It was a rare weekday opportunity that I was able to walk my eight-year-old to school. As we approached the entrance, he got very excited and pulled me over to a table. “You’ve gotta sign up,” he declared and I immediately wished his mother had taken him to school.
“Do you have 15 minutes a day for your son?” a woman asked, far too chirpy for pre-1st cup of joe.
I was about to respond that I never have enough time for him (martyr, martyr, martyr) when I read … Did you know that spending just 15 minutes with your child 2-3 times a week can make a world of difference?
And then I made my biggest mistake – I looked down at my son’s expectant face. He is dying to spend 15 minutes a day with me one-on-one, especially because he gets a free ice cream at the end of each month.
Okay, enough of the cynicism. I’m very proud of the Berkeley Unified School District. I’m very proud that the good taxpayers of Berkeley sign off every year not to cut funding to education, and most of all, I’m very proud of our incredibly committed teachers.
And hey, if theses teachers can spend several hours a day with my kids, then I can find 15 minutes, no? What is interesting about this is that the child decides how that time is spent and they make the rules.
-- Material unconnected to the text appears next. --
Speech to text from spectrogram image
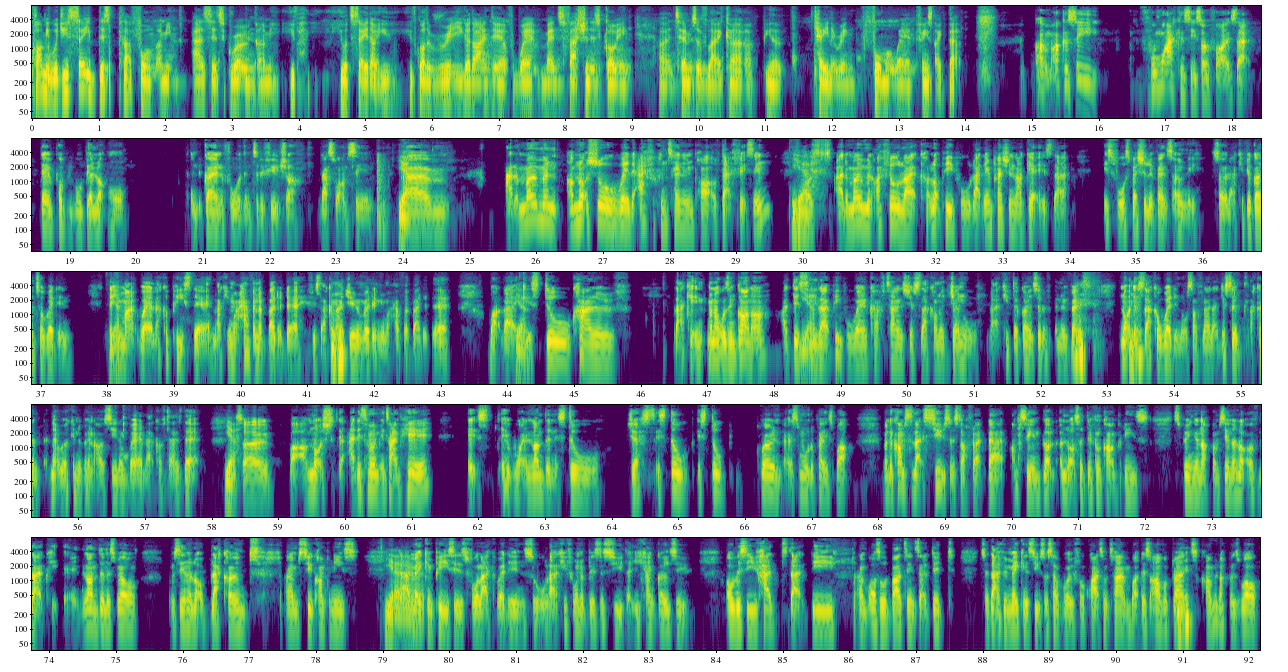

What does this do? Studies show that spending regular quality time with your child will give them: higher self-esteem, desire to cooperate, compassion for others, and a better focus for learning.
It might seem a little strange that we need to make a campaign out of something so basic. After all, as a parent, you would think that most of us actually wanted the little buggers in the first place. But the reality in such an intense 21st century lifestyle is that we fail to do this. For my part, I usually offer to spend time with my youngest by offering a specific activity – soccer in the car park, reading on my bed etc. Even when it comes to TV, I realize that there is a menu attached with a couple of his programs that I don’t go crazy watching.
So maybe we can create a better world by teaching the next generation the values that our generation failed to understand. And if 15 minutes a day is what will do it, I pledge.
Finally, a shout out to the San Francisco Foundation and the Witkin Foundation for sponsoring this initiative.
“15 minutes, because kids spell “love” … T-I-M-E.
Alon Shalev is the author of The Accidental Activist (now available on Kindle) and A Gardener’s Tale. He is the Executive Director of the San Francisco Hillel Foundation, a non-profit that provides spiritual and social justice opportunities to Jewish students in the Bay Area. More on Alon Shalev at http://www.alonshalev.com/and on Twitter (#alonshalevsf).